Action is needed to mobilize marginalized groups and ethnic minorities to complete ACP documents and engage in goals of care conversations with appropriate others. The first step is basic education about what ACP is and is not. Based on our focus groups, it is clear that the topic of ACP is not well understood by members of the South Asian community, and is a taboo topic for many in the Chinese community.

Recommendations:

Primary Care Sector:

  • A series of ZOOM/town hall meetings to spread the concept, using words and images that resonate with the particular community targeted
  • Distribute workbooks free of charge

Long Term Care Sector:

  • A series of public meetings directed to residents and families identifying who in the care home they should talk to about ACP
  • A series of training sessions for staff to improve their understanding of cultural prohibitions, language, religion of the major ethnic minority groups in their facility and understanding the relationship differences in the LGBT community e.g. families of choice.
  • Greater responsiveness to where, when and how ACP, including document completion, takes place with more inclusive language and presentation

Hospital Sector:

  • A CME series to improve hospitalists’ understanding of cultural prohibitions, language, religion of the major ethnic minority groups in their catchment area and understanding the relationship differences in the LGBT community e.g., families of choice.

Publications:

Beringer, R., Gutman, G., and de Vries, B. (2021). Exploring and promoting advance care planning among Lesbian, Gay, Bisexual, Transgender and Queer (LGBTQ) older adults living in non-metropolitan British Columbia. Journal of Gay and Lesbian Social Services. Published online Feb 16, 2021

Howard M, Elston D, De Vries B, Kaasalainen S, Gutman G, Swinton M, Carter R, Sussman T, Barwich D, Urquhart R, Jayaraman D, Munene P, You J. (2020). Implementing Advance Care Planning Tools in Practice: A Modified World Café to Elicit Barriers and Recommendations from Potential Adopters. Accepted for publication by Healthcare Quarterly, Dec 2020.

Dube D, Sussman T, Brotman S, de Vries B, Gutman G. Advance Care Planning among Older Gay Men Living with HIV in Montreal, Canada: Challenges to Thinking and Talking about Future Care. J Homosex. 2021 Jan 12:1-17.

Beringer R, Gutman G, and de Vries, B. Exploring and promoting advancing advance care planning among Lesbian, Gay, Bisexual, Transgender and Queer (LGBTQ) older adults living in non-metropolitan British Columbia. Accepted for Publication by the Journal of Gay and Lesbian Social Services.

Principal Investigator:

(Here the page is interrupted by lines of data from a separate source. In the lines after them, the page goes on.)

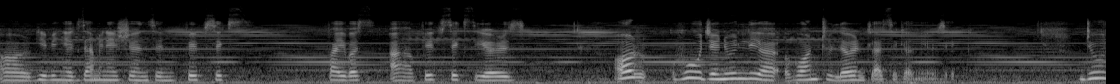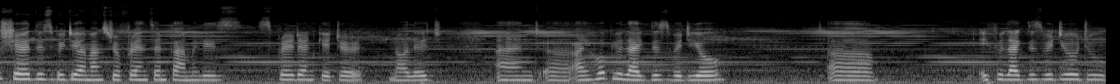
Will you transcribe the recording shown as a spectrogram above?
or giving examinations in fifth, sixth, five, uh, fifth, sixth years, or who genuinely uh, want to learn classical music. Do share this video amongst your friends and families, spread and cater knowledge, and uh, I hope you like this video. Uh, if you like this video, do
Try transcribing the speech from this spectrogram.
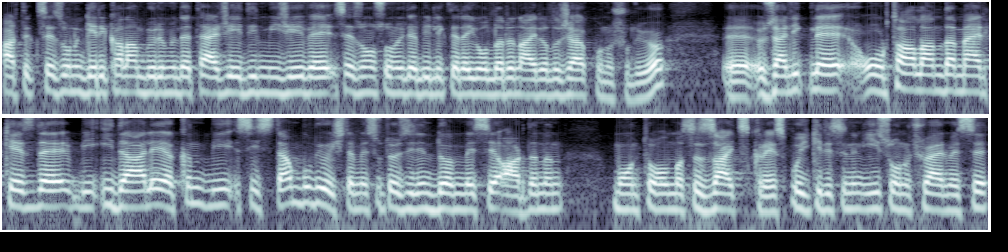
artık sezonun geri kalan bölümünde tercih edilmeyeceği ve sezon sonuyla birlikte de yolların ayrılacağı konuşuluyor. Ee, Özellikle orta alanda merkezde bir ideale yakın bir sistem buluyor. İşte Mesut Özil'in dönmesi, Arda'nın monte olması, Zayt Crespo ikilisinin iyi sonuç vermesi.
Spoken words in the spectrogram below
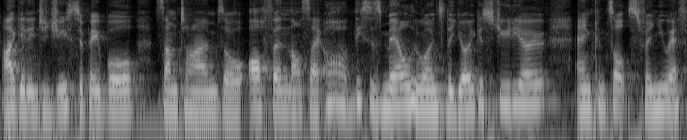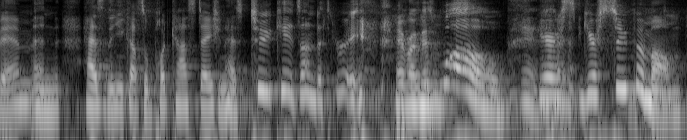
I get introduced to people, sometimes or often they'll say, Oh, this is Mel who owns the yoga studio and consults for New FM and has the Newcastle podcast station, has two kids under three. Everyone goes, Whoa, you're, you're super mum.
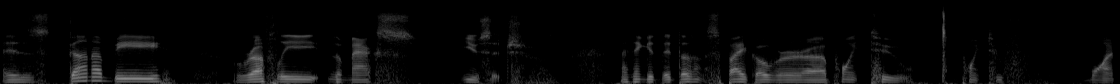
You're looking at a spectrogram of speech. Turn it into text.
is going to be roughly the max usage. I think it, it doesn't spike over uh, 0.2, 0.21.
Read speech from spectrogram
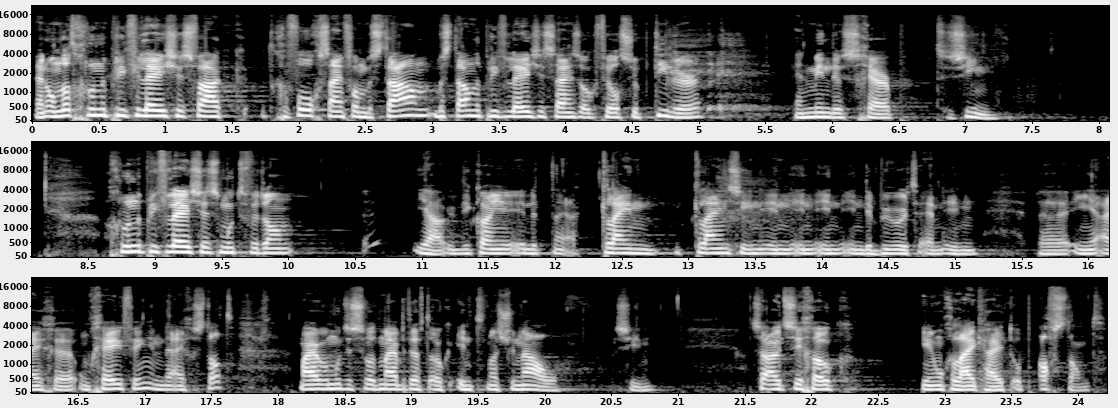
En omdat groene privileges vaak het gevolg zijn van bestaan, bestaande privileges, zijn ze ook veel subtieler en minder scherp te zien. Groene privileges moeten we dan, ja, die kan je in het nou ja, klein, klein zien in, in, in, de buurt en in, uh, in je eigen omgeving, in de eigen stad. Maar we moeten ze wat mij betreft ook internationaal zien. Ze uit zich ook in ongelijkheid op afstand,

Gloria GutmanGloria Gutman, PhD, FCAHS, C.M., O.B.C., LLD(Hon.)

Simon Fraser University

Gloria Gutman is Professor Emerita in the Gerontology Department and a Research Associate in the Gerontology Research Centre at Simon Fraser University (SFU), having founded and directed both from 1982 to 2005. Dr. Gutman is a past president of the International Association of Gerontology and Geriatrics (IAGG) and the International Network for Prevention of Elder Abuse (INPEA). She is currently the President of the North American chapter of the International Society for Gerontechnology (ISG) and has a distinguished international record of academic and advisory service. Dr. Gutman completed her undergraduate degree and doctorate at the University of British Columbia and her masters at the University of Alberta.  Her research interests are wide-ranging; including seniors’ housing, long term care, health promotion, dementia care, environmental design of age-friendly hospitals and cities, and seniors emergency preparedness.

Co-Investigators:

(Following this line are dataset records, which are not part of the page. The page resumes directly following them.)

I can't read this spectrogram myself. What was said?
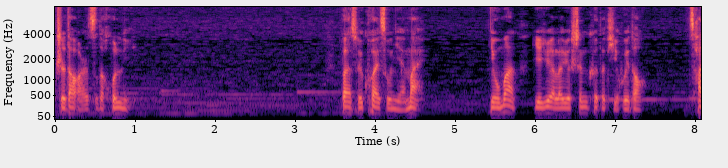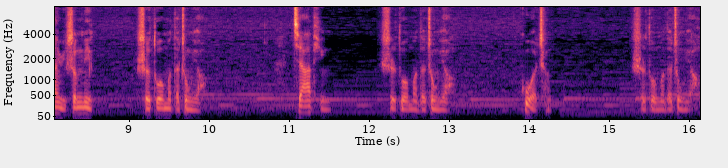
直到儿子的婚礼。伴随快速年迈，纽曼也越来越深刻地体会到，参与生命是多么的重要，家庭是多么的重要，过程是多么的重要。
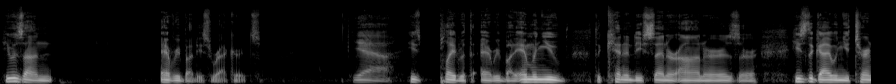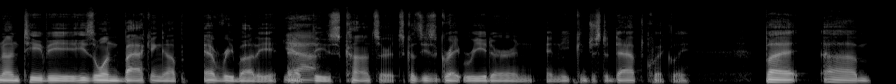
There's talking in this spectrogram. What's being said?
He was on everybody's records. Yeah. He's played with everybody. And when you the Kennedy Center honors or he's the guy when you turn on TV, he's the one backing up everybody Yeah. at these concerts cuz he's a great reader and and he can just adapt quickly. But um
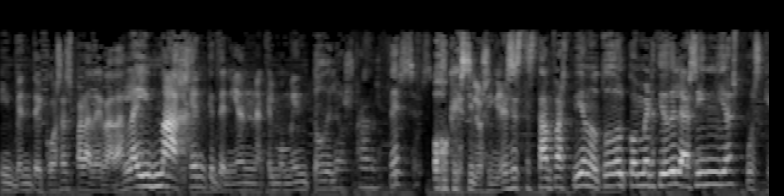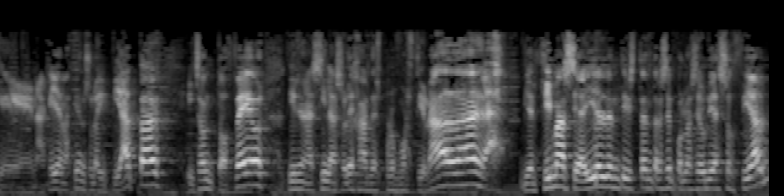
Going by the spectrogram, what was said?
invente cosas para degradar la imagen que tenían en aquel momento de los franceses. O que si los ingleses te están fastidiando todo el comercio de las Indias, pues que en aquella nación solo hay piratas y son tofeos, tienen así las orejas desproporcionadas. Y encima, si ahí el dentista entrase por la seguridad social,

Dr. Brian DeVries, PhD
Dr. Jacqueline Gahagan, PhD

Research Staff:

Ms. Shimae Soheilipour, Research Coordinator, DDS, PhD
Dr. Robert Beringer, Research Assistant, PhD
Mr. Brock Nicholson, Research Assistant
Ms. Helen Kwan, Research Assistant
Ms. Taranjot Kaur, Research Assistant
Ms. Avantika Vashisht, Research Assistant
Ms. Katrina Jang, Research Assistant